▶ [Work order] All lines below starting at the one that holds "Could you give" and ending at the one that holds "Everything said in the spectrogram below" should be printed exactly, ends included. Pictures should not be printed, nor anything else.
---- Records provided
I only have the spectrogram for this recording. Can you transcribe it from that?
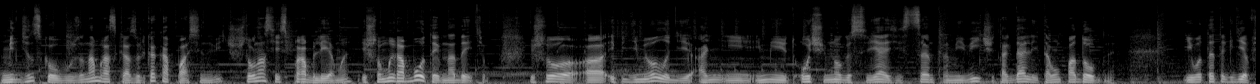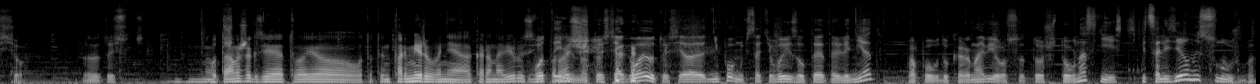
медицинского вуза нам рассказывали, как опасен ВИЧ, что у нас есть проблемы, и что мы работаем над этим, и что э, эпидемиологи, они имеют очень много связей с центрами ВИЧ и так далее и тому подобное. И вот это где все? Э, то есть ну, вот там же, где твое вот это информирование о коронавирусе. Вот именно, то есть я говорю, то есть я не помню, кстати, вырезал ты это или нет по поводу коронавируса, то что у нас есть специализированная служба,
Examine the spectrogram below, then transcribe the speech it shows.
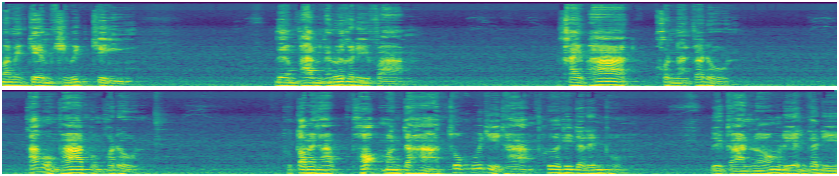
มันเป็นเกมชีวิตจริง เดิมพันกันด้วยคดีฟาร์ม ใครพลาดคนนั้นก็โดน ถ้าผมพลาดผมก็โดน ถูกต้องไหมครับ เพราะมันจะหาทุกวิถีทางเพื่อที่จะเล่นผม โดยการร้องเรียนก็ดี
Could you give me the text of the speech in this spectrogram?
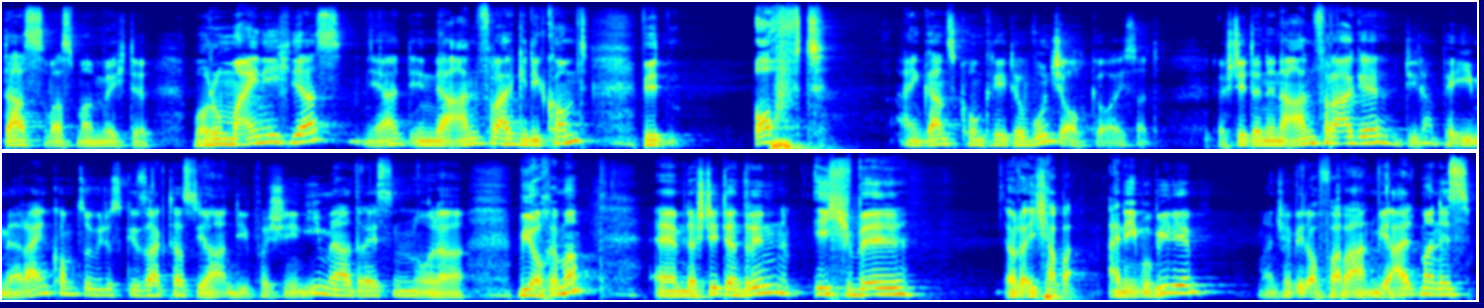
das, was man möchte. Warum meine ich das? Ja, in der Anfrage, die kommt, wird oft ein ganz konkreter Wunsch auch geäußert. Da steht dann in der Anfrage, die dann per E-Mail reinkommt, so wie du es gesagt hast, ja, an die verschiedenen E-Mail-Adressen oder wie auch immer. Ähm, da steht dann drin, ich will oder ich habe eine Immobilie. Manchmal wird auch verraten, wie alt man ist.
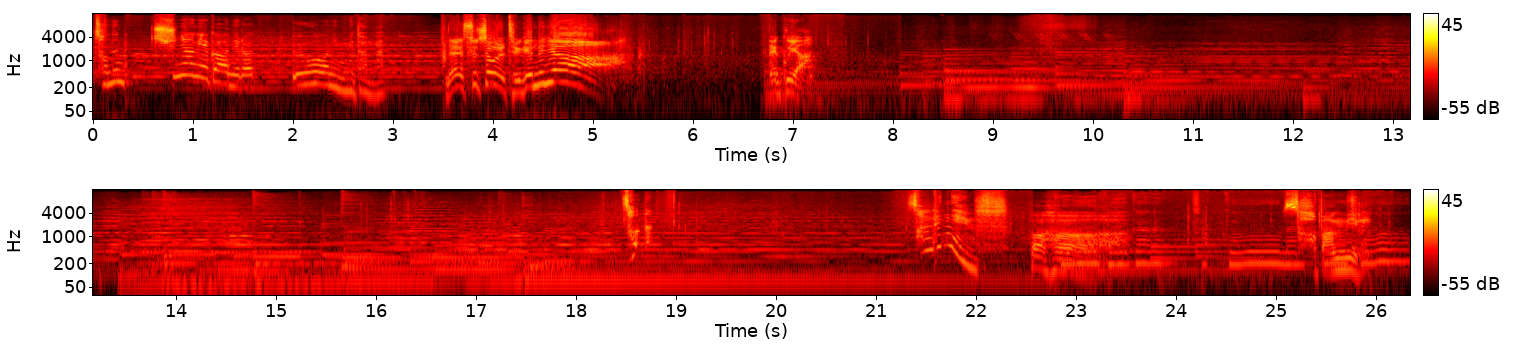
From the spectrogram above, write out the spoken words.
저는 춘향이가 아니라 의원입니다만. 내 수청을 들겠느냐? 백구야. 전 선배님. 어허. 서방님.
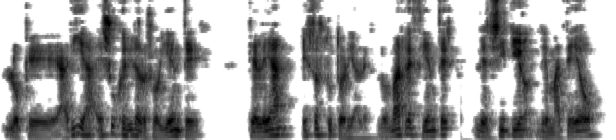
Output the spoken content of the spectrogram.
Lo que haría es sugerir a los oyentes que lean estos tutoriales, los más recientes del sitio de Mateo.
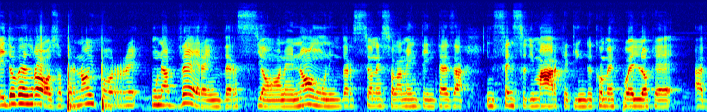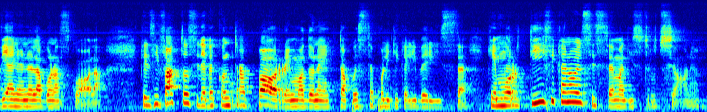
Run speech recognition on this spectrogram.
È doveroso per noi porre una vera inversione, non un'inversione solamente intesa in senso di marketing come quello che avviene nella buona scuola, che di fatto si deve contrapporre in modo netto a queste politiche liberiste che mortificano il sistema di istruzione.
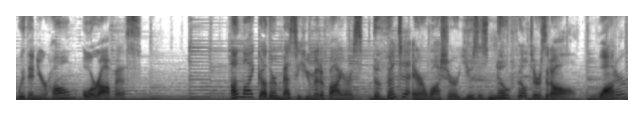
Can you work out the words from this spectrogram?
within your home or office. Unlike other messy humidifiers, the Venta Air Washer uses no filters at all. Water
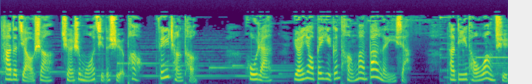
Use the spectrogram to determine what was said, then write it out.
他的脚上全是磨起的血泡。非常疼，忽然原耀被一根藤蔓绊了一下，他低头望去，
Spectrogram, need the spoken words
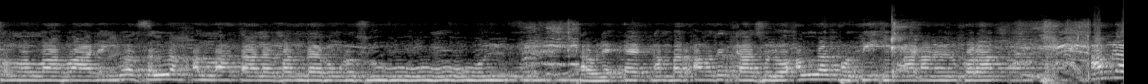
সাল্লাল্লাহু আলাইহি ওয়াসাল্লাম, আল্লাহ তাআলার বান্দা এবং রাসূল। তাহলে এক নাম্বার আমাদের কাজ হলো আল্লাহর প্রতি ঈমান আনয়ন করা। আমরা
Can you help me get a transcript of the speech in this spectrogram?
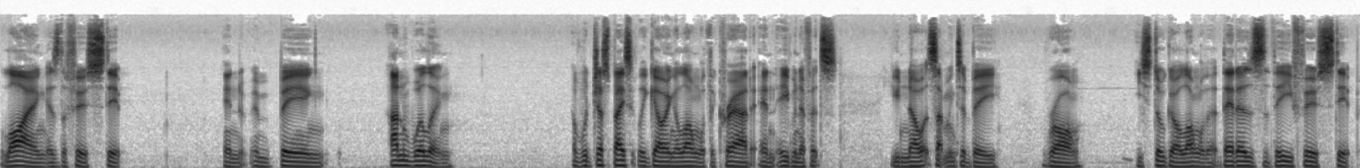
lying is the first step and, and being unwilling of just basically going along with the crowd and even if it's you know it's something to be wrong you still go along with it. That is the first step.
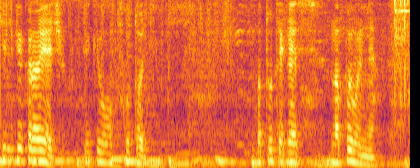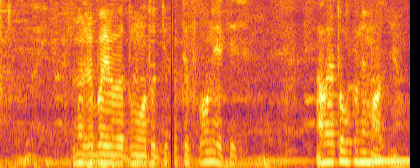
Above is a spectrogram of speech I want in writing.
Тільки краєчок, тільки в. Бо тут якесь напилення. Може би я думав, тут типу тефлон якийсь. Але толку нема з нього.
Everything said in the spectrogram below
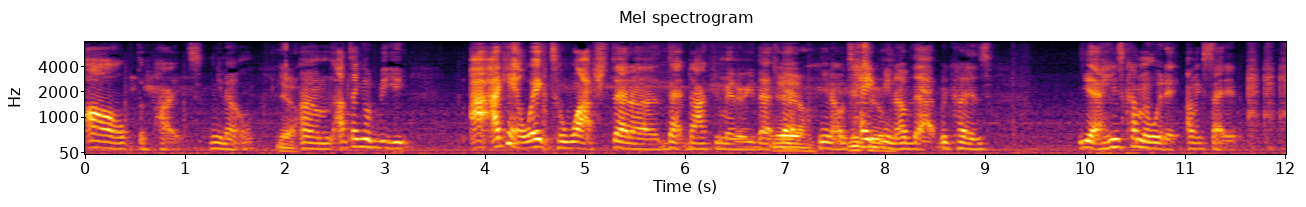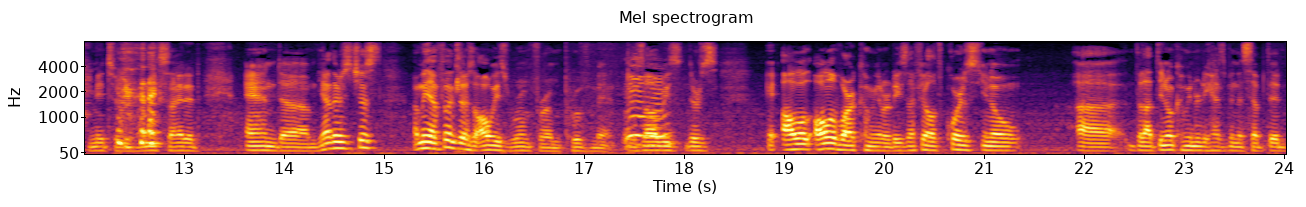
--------
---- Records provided
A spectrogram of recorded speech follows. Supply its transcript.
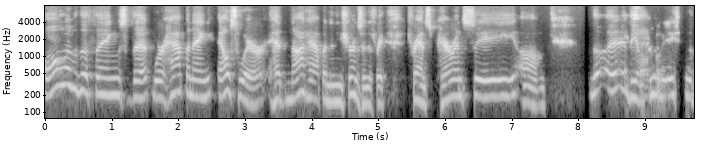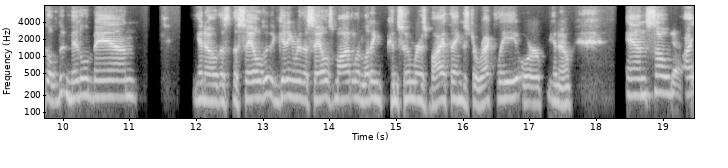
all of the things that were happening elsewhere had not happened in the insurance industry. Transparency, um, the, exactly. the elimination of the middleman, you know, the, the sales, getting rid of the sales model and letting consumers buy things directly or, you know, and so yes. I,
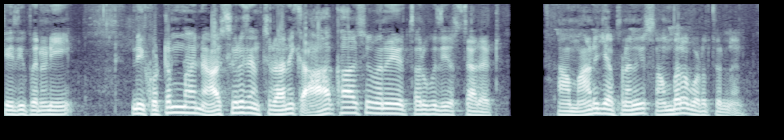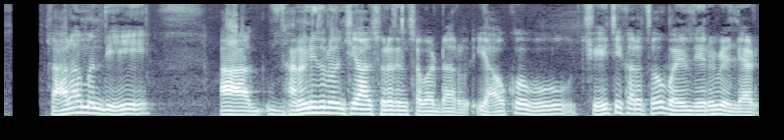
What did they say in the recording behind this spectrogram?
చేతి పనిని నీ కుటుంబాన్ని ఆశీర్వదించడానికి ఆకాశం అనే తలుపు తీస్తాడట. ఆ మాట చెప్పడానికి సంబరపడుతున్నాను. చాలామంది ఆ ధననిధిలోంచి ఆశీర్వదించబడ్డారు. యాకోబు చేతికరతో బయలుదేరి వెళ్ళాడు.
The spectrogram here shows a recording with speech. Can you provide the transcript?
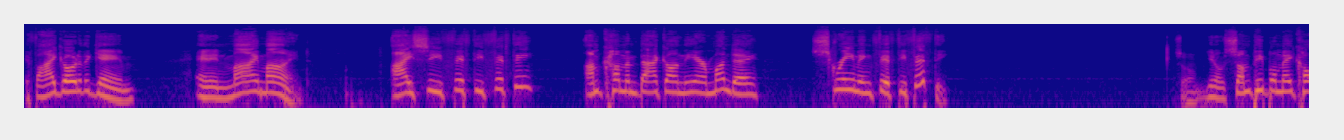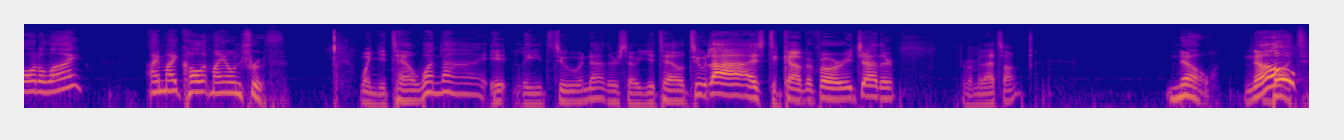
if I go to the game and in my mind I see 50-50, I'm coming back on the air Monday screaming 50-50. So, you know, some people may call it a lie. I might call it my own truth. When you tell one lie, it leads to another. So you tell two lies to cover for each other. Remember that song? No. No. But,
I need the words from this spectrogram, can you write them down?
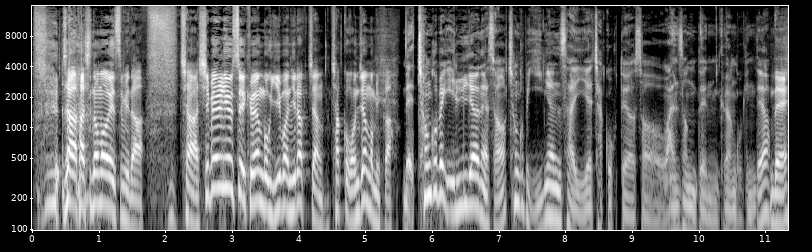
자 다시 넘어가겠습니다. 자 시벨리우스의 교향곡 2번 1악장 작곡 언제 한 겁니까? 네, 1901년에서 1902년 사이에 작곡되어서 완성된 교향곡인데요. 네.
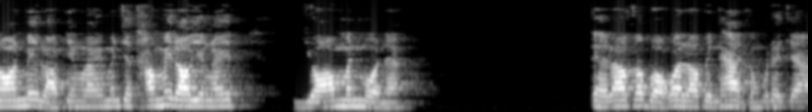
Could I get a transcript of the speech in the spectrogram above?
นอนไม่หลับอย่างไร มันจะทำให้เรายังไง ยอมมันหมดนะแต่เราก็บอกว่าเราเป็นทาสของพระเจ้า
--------
▶ [Finished task]
Could you give me the text of the speech in this spectrogram?
das, was man möchte. Warum meine ich das? Ja, in der Anfrage, die kommt, wird oft ein ganz konkreter Wunsch auch geäußert. Da steht dann in der Anfrage, die dann per E-Mail reinkommt, so wie du es gesagt hast, ja, an die verschiedenen E-Mail-Adressen oder wie auch immer. Ähm, da steht dann drin, ich will oder ich habe eine Immobilie. Manchmal wird auch verraten, wie alt man ist.
From the spectrogram above, write out the spoken words.
저는 춘향이가 아니라 의원입니다만. 내 수청을 들겠느냐? 백구야. 전 선배님. 어허. 서방님.
Output the spoken content of the spectrogram.
Lo que haría es sugerir a los oyentes que lean estos tutoriales, los más recientes del sitio de Mateo.
Run speech recognition on this spectrogram.
È doveroso per noi porre una vera inversione, non un'inversione solamente intesa in senso di marketing come quello che avviene nella buona scuola, che di fatto si deve contrapporre in modo netto a queste politiche liberiste che mortificano il sistema di istruzione.
Can you work out the words from this spectrogram?
within your home or office. Unlike other messy humidifiers, the Venta Air Washer uses no filters at all. Water
Use the spectrogram to determine what was said, then write it out.
他的脚上全是磨起的血泡。非常疼，忽然原耀被一根藤蔓绊了一下，他低头望去，
Spectrogram, need the spoken words
সাল্লাল্লাহু আলাইহি ওয়াসাল্লাম, আল্লাহ তাআলার বান্দা এবং রাসূল। তাহলে এক নাম্বার আমাদের কাজ হলো আল্লাহর প্রতি ঈমান আনয়ন করা। আমরা
Can you help me get a transcript of the speech in this spectrogram?
lying is the first step and, and being unwilling of just basically going along with the crowd and even if it's you know it's something to be wrong you still go along with it. That is the first step.
Above is a spectrogram of speech I want in writing.
Тільки краєчок, тільки в. Бо тут якесь напилення. Може би я думав, тут типу тефлон якийсь. Але толку нема з нього.
Everything said in the spectrogram below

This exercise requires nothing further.